[Thank you to CA Conrad. A true kindred spirit.]
September 5, 2012 § Leave a comment
This is a dedication to the question. What is winter to a bird? These are my thoughts from on top of a hill overlooking a field. These are all the things that haven’t happened. These are my hopes for you.
Dear, what is winter. I don’t know how long we have. I don’t know if you will remember me—if you will come looking when the birds have migrated and we are the only ones left in the field. I don’t know if we will always be safe. There is a sadness in the Northern Flicker on the tree beside the Cottonwood. But it’s raining in Boulder and I have you, winter.
On top of this hill we are safe. We have pen and paper. We have the dampness of fall. We have novels inside our bodies. This is what we will do. This is what I hope for you, winter.
The novel is the first boundary. It is the language of building a city. The novel is a map with directions home. It is a place to explore the history of your body.

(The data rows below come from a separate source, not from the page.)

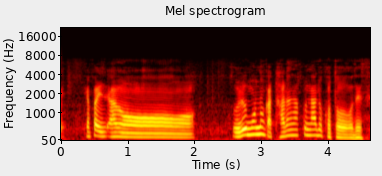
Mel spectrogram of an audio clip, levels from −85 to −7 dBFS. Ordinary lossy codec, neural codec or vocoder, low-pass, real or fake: none; autoencoder, 48 kHz, 32 numbers a frame, DAC-VAE, trained on Japanese speech; 7.2 kHz; fake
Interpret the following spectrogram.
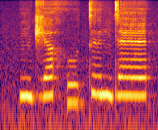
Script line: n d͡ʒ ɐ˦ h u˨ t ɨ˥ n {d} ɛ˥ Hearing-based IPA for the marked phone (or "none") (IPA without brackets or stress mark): d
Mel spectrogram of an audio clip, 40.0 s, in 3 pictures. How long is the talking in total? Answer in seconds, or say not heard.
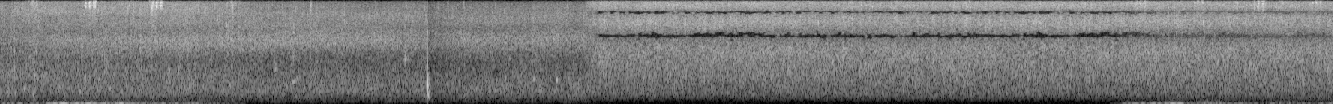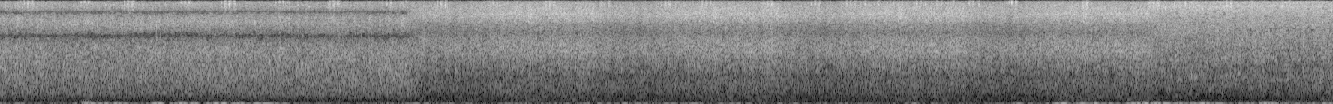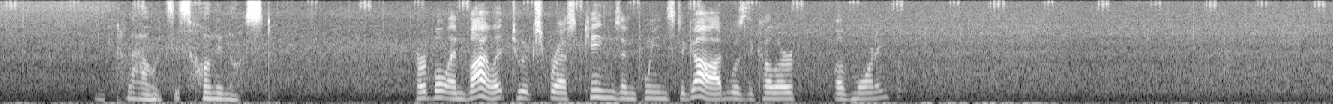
7 s.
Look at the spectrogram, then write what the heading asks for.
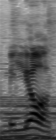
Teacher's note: No Rio de Janeiro se diz melhor, com esse h ou h mais sonoro, ou às vezes é só omitido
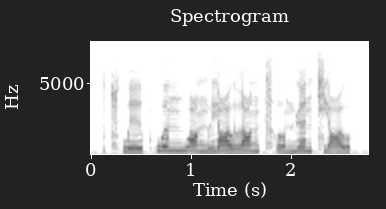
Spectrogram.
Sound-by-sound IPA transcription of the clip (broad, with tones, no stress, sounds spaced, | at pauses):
t͡sʰ w e˨˦ ɪ̯ pʰ w ə˦ n m w ɑ˥˨ ŋ l j ɑ˥˨ ʊ̯ l ɑ˦ ŋ t͡sʰ ɤ˨˩ n̪ ɥ ɛ˦ n t͡ɕ j ɑ˨˩ ʊ̯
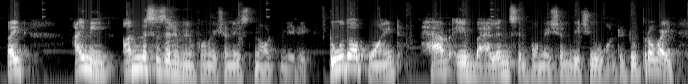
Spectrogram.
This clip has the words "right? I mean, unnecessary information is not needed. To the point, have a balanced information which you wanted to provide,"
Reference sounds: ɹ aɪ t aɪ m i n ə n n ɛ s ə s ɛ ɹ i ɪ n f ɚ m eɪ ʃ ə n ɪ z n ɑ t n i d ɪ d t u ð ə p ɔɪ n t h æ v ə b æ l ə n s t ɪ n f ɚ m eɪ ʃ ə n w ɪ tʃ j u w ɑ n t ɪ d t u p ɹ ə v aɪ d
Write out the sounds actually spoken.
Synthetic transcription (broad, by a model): ɹ aɪ t aɪ m i n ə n n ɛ s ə s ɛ ɹ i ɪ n f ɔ m eɪ ʃ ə n ɪ z n ɑ t n i d ɪ d t u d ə p ɔɪ n t h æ v ə b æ l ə n s ɪ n f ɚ m eɪ ʃ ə n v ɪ tʃ j u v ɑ n t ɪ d t u p ɹ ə v aɪ d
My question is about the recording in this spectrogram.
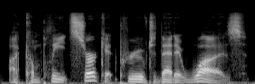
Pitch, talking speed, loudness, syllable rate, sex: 100 Hz, 165 wpm, -18 LUFS, 4.8 syllables/s, male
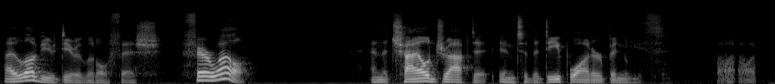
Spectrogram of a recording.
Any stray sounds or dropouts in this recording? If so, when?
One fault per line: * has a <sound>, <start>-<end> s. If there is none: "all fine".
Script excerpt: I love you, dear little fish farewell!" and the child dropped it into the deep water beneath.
* has a laugh, 7.2-7.6 s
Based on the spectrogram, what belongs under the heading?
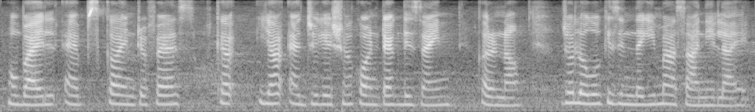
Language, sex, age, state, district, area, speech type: Urdu, female, 18-30, Delhi, North East Delhi, urban, spontaneous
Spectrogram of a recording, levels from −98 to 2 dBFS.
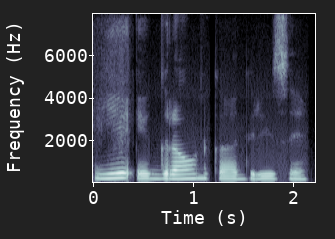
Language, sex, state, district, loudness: Hindi, female, Jharkhand, Garhwa, -17 LUFS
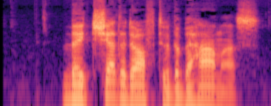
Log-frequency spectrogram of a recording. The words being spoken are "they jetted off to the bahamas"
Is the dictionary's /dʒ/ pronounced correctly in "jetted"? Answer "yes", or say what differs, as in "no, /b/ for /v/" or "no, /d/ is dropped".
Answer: no, /tʃ/ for /dʒ/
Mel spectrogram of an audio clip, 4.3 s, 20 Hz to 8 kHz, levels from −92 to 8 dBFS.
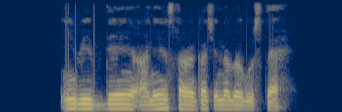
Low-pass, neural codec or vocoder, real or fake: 7.2 kHz; none; real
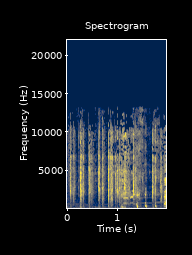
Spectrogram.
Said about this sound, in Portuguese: Porra, é assustador o barulho do teclado. É horrível.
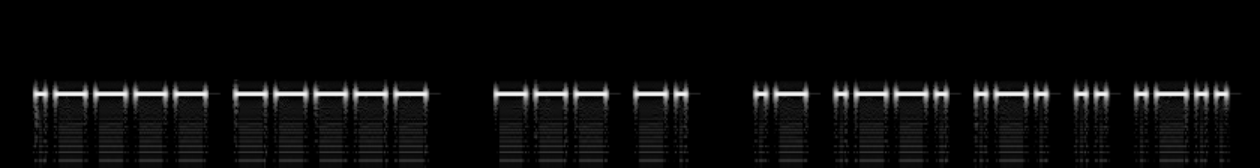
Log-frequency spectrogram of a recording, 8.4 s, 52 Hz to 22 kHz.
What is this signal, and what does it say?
Morse code, heard as a keyed tone, about 18 wpm, 750 Hz. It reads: 10 ON APRIL
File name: cwa / W1AW-Level2 / 18WPM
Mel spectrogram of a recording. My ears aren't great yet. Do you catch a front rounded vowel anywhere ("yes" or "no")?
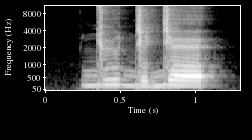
yes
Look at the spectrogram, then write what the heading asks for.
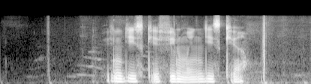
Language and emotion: Russian, neutral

The novel is a place where bones bend. Where grace can be disturbing, and heroes are vulnerable. The novel is a place where hope is immortal. Where our mother’s hands never age and our fathers live forever. The novel is a place where we always have salt in our hair, and so much gets lost in the ocean. The novel is a place where the sky can lift the heaviest penguin to the heavens. The novel is merely the record of some person’s perceptions. A place where scarecrows and angels meet. Where angels make snow angels, and birds never leave the ground. The novel is a place where someone is able to put Humpty Dumpty back together. Where every notebook is filled with blank pages. The novel is a place where you die in the arms of your beloved. Where you find each other again, in the snow. The novel is a place where things die forever.

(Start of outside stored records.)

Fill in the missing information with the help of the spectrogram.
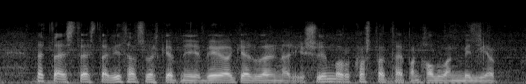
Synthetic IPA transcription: θɛht̪aɛɾ̥st̪ɛst̪aviːðθalsvɛr̥cɛpnɪvɛːɣacɛɾðaɾɪnːaɾḭsʏːmaɾɔɣkʰɔst̪aðt̪ʰajpanhawlvanːmɪljaɾ

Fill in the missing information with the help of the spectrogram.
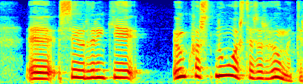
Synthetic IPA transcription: sɛːɣʏɾðɪɾejɲcɪ | ʏŋkʰvast̪nuːast̪θɛsaɾ̥ɦʏːɣmɪnt̪ɪ̥ɾ

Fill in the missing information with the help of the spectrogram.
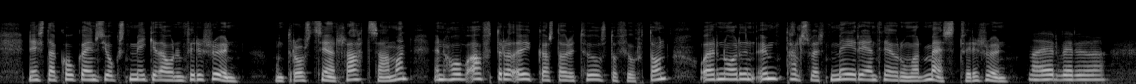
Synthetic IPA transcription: nejst̪lakʰoːwkainsjowkst̪mɪːcɪðaːwɾɪnfɪɾɪr̥r̥ʏːn | hunt̪ɾowst̪siːðanr̥aht̪saːmanɛnɦɔvaft̪ʏɾaðœːɥkast̪aːwɾɪt̪ʰvœːɣɔst̪ɔfjowr̥t̪awnɔɣɛɾnuaɾðʏnʔʏmt̪ʰalsvɛr̥t̪meːjɾɪɛnθɛːɣaɾhunvaɾmɛst̪fɪɾɪr̥r̥ʏːn | naðɛɾvɛːɾɪða

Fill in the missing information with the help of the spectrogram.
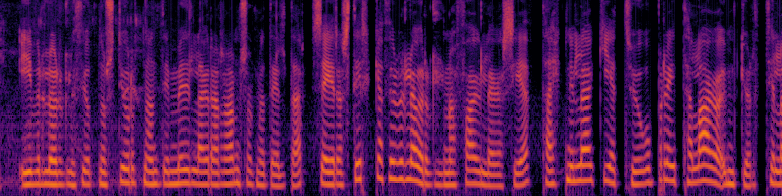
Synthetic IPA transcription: ɪːvɪɾlœɣɾʏklʏθjowt̪nʊ̥st̪jowɾt̪nant̪ɪmɪðlaɣɾaransowknat̪ejlt̪aɾ̥seːjɪɾaðst̪ɪr̥kaθʏɾvɪɾlœɣɾʏklʏnafaɣlɛɣasjɛðt̪ʰajhknɪlɛɣacɛːt̪ʰʏɔɣpɾeːjt̪ʰalaːɣaʏmcœɾðt̪ʰɪla

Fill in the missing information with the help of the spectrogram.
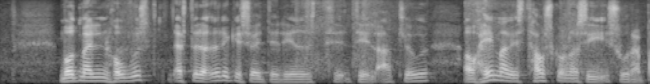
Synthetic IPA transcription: mowt̪majlɪnɦoːwvʏst̪ɛft̪ɪɾaðœðɾɛcɪsveːjt̪ɪrɪːðʏst̪t̪ʰːɪla̰ːt̪lœɣʏ | a̰wɦeːjmavɪst̪hawskoːwnasisuːɾap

In my novel it’s always winter. In my novel you never die. In my novel you live forever in words. There is no prince charming but there is Krishna offering direction and guidance with the sound of his flute. In my novel I am elegant and strong and you love me like we’re always on top of a hill. In my novel we’re running along the Mesa looking for owls. You are far away but I can see you in the snow and when I make angels with my body you see them walking through temples and we are connected. In my novel you’re not just a memory. In my novel I tell you I can’t fly so you buy me a bird and it sits on my desk telling me every day that I am already soaring. In my novel I don’t cry every time I hear Peter Paul and Mary. In my novel you don’t leave when the snow comes and I don’t cry with my shoulders rather than my eyes because this is the place where the wings come through the skin when I can’t see you anymore. In my novel you are winter and I am spring and you watch me bringing birds home and think, I shall never leave her again. In my novel I am always the only nightbird. In my novel I can skip rocks. In my novel you are more than your fears, restrictions, and barriers. In my novel you are a rare white crane. In my novel you can fly to the heavens.

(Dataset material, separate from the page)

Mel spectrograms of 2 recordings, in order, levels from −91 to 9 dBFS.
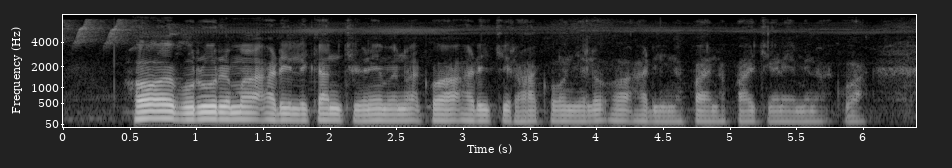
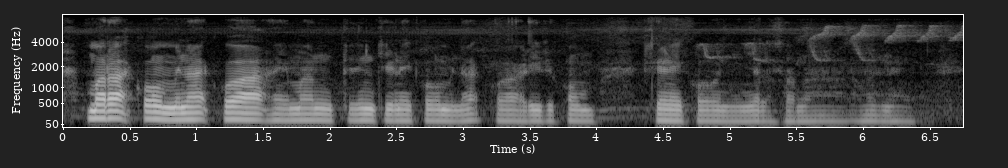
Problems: background sounds at intervals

This is the answer to your question, winter. This is my gift to you. To be the Northern Flicker in the Cottonwood tree filled with words held soundly by the weight of snow. More winter than feather.